Produce one exact copy of the records, no pictures.

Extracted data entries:

★ ★ ★ ★ ★ ★ ★

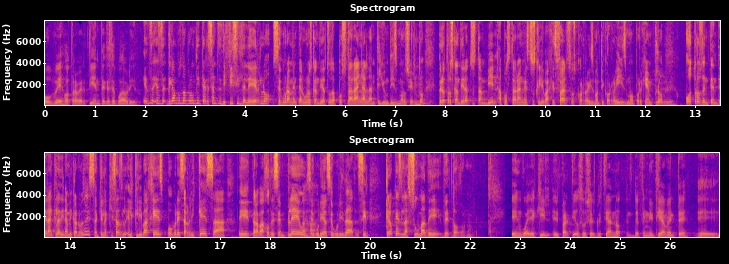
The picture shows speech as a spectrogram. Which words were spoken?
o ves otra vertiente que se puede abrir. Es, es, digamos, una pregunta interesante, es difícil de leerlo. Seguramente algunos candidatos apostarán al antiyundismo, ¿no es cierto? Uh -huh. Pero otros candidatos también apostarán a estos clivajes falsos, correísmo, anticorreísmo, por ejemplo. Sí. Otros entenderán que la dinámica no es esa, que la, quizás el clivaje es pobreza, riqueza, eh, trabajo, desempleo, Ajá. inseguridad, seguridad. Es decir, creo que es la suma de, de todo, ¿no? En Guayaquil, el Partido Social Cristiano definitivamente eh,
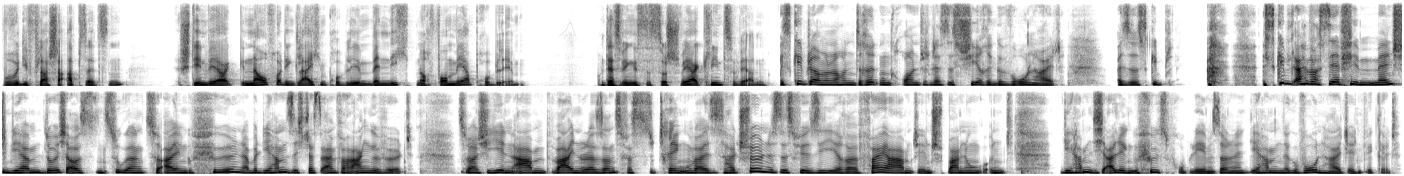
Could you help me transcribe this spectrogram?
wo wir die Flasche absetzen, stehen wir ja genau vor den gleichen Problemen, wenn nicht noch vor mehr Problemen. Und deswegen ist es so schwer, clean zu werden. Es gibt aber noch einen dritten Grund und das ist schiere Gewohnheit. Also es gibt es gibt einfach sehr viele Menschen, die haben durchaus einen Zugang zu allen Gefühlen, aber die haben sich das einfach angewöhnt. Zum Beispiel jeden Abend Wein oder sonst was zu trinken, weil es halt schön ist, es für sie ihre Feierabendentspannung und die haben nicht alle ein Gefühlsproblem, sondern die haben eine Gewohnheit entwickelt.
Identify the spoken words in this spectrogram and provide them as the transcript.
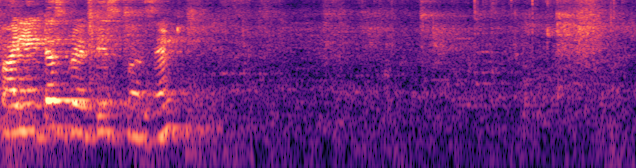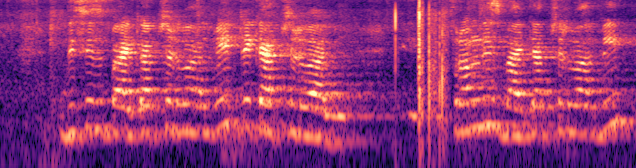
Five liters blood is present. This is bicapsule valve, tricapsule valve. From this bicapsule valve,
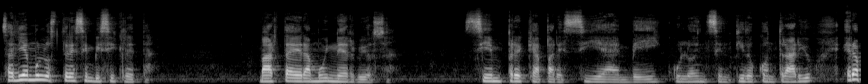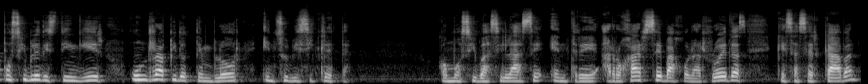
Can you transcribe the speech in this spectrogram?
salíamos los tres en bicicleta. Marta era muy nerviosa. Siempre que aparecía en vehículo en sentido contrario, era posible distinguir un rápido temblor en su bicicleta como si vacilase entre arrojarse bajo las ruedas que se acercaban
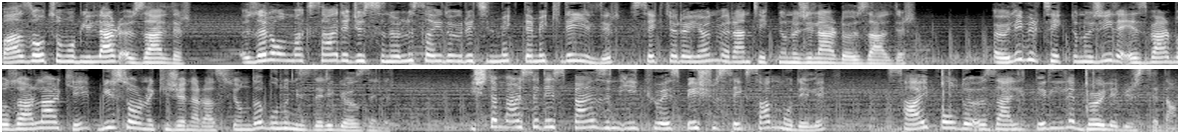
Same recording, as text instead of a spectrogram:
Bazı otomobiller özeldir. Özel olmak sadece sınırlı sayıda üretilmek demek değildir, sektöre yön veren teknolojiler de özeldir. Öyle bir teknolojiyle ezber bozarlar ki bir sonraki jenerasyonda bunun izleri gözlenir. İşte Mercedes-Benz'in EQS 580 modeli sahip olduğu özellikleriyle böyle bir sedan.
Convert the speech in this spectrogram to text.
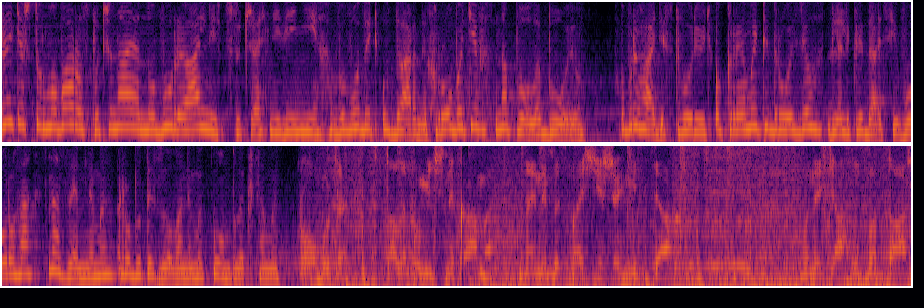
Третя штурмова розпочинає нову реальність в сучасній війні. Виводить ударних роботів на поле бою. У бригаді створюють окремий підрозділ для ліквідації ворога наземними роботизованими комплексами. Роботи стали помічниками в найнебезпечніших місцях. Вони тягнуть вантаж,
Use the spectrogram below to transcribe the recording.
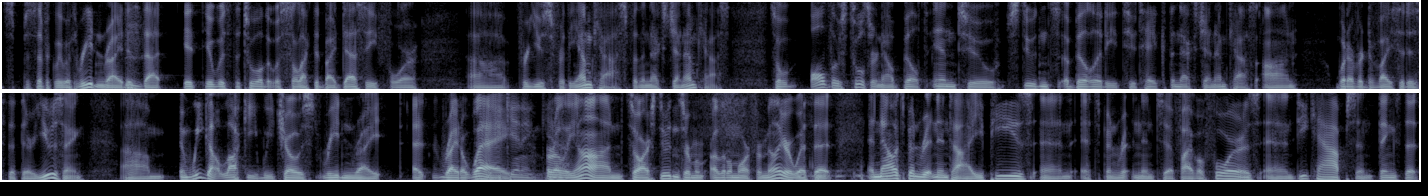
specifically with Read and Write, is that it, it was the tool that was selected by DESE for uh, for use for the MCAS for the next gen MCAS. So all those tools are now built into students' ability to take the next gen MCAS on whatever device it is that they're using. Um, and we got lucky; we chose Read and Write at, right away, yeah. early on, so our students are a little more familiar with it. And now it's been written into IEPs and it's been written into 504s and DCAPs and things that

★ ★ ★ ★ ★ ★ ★

Expected output
The picture shows speech as a spectrogram. Which words were spoken?
o ves otra vertiente que se puede abrir. Es, es, digamos, una pregunta interesante, es difícil de leerlo. Seguramente algunos candidatos apostarán al antiyundismo, ¿no es cierto? Uh -huh. Pero otros candidatos también apostarán a estos clivajes falsos, correísmo, anticorreísmo, por ejemplo. Sí. Otros entenderán que la dinámica no es esa, que la, quizás el clivaje es pobreza, riqueza, eh, trabajo, desempleo, Ajá. inseguridad, seguridad. Es decir, creo que es la suma de, de todo, ¿no? En Guayaquil, el Partido Social Cristiano definitivamente eh,
Could you help me transcribe this spectrogram?
wo wir die Flasche absetzen, stehen wir ja genau vor den gleichen Problemen, wenn nicht noch vor mehr Problemen. Und deswegen ist es so schwer, clean zu werden. Es gibt aber noch einen dritten Grund und das ist schiere Gewohnheit. Also es gibt es gibt einfach sehr viele Menschen, die haben durchaus einen Zugang zu allen Gefühlen, aber die haben sich das einfach angewöhnt. Zum Beispiel jeden Abend Wein oder sonst was zu trinken, weil es halt schön ist, es für sie ihre Feierabendentspannung und die haben nicht alle ein Gefühlsproblem, sondern die haben eine Gewohnheit entwickelt.
Identify the spoken words in this spectrogram and provide them as the transcript.
Five liters blood is present. This is bicapsule valve, tricapsule valve. From this bicapsule valve,
Can you transcribe the speech in this spectrogram?
salíamos los tres en bicicleta. Marta era muy nerviosa. Siempre que aparecía en vehículo en sentido contrario, era posible distinguir un rápido temblor en su bicicleta como si vacilase entre arrojarse bajo las ruedas que se acercaban
Same recording, as text instead of a spectrogram:
Bazı otomobiller özeldir. Özel olmak sadece sınırlı sayıda üretilmek demek değildir, sektöre yön veren teknolojiler de özeldir. Öyle bir teknolojiyle ezber bozarlar ki bir sonraki jenerasyonda bunun izleri gözlenir. İşte Mercedes-Benz'in EQS 580 modeli sahip olduğu özellikleriyle böyle bir sedan.
Convert the speech in this spectrogram to text.
Третя штурмова розпочинає нову реальність в сучасній війні. Виводить ударних роботів на поле бою. У бригаді створюють окремий підрозділ для ліквідації ворога наземними роботизованими комплексами. Роботи стали помічниками в найнебезпечніших місцях. Вони тягнуть вантаж,
Use the spectrogram below to transcribe the recording.
specifically with Read and Write, is that it, it was the tool that was selected by DESE for uh, for use for the MCAS for the next gen MCAS. So all those tools are now built into students' ability to take the next gen MCAS on whatever device it is that they're using. Um, and we got lucky; we chose Read and Write at, right away, yeah. early on, so our students are a little more familiar with it. And now it's been written into IEPs and it's been written into 504s and DCAPs and things that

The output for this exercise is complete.